Most often, ventilation issues are a result of poor planning, said Rob Goodfellow, vice president of marketing, Dynamic Air Quality Solutions, Princeton, New Jersey.
“Most of the ventilation mistakes we get involved with are on the commercial side of our business and are often simply the result of poor planning,” he said. “Dynamic Air Cleaners are often used to correct situations where ventilation air intakes are located in poor locations, such as in schools where the idling buses load and unload students, near hospital ambulance bays, or around hospital helipads.”
How to Sell It
Convincing a homeowner or building owner to invest in a ventilation system isn’t always easy, but arming oneself with facts and data often goes a long way in making a sale.
Eric Kjelshus, owner of Eric Kjelshus Energy, Greenwood, Missouri, suggests contractors test, test, and test again. “Then, sometimes, the end user will pay for [the] upgrade if the pain is greater than the cost.” Often, he said, a customer wants to look at data on “mold, dirt, high energy bills, lack of air, CO, CO2, high/low relative humidity, radon, gases, VOCs [volatile organic compounds], and more.”
Many contractors’ sales teams don’t have a thorough enough understanding of overall home system performance to be able to sell ventilation products, said Boyd. “[They] are unprepared and, therefore, not confident to inform consumers of the benefits of proper IAQ practices,” Boyd said. “They fail to sell products that really are the most beneficial to consumers.”
James Bowman, national technical manager for the HVACR market, Rectorseal Corp., said the easiest way to sell any solution is to first find out if there is a perceived problem. “Simply ask the right questions,” he said. “What temperature do you set the thermostat at? Does that change during the day or night?
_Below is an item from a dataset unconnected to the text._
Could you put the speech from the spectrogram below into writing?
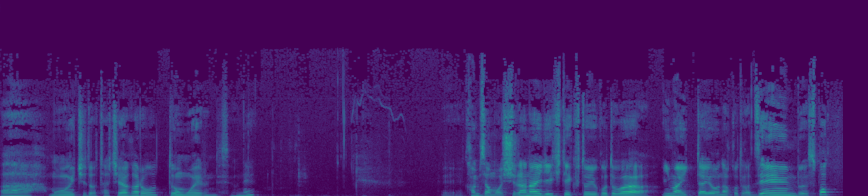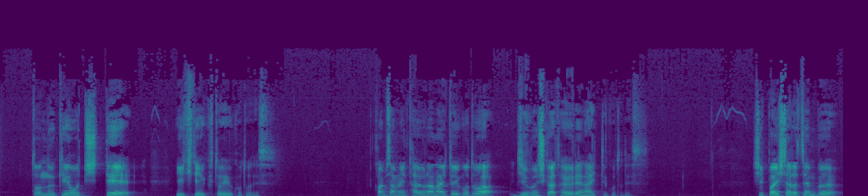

Are you comfortable at that temp? Do you wake up at night? Are you overly cold or hot? Do you have allergies? If they don’t think they have an issue, then you don’t have a solution.
“I have seen active mold 3 inches deep in ductwork, and the homeowner doesn’t care because they aren’t allergic or having any ill effects while other people are having asthma attacks from surface mildew on grilles,” Bowman continued. “You can tell someone anything, but find out what their particular issues are, and you can sell them solutions.”
In the end, Boyd said, those in the industry must take responsibility for teaching the consumer about ventilation and IAQ.
“This is a conversation that takes most HVAC sales persons out of their comfort zones,” he said. “They must have support literature readily available to show the consumer why installing a ventilation system that will dilute the indoor air with fresh, filtered, and temperature-tempered air that will prevent the home air from going into a negative pressure is every bit as important as is cooling and heating that air.”
Publication date: 4/20/2015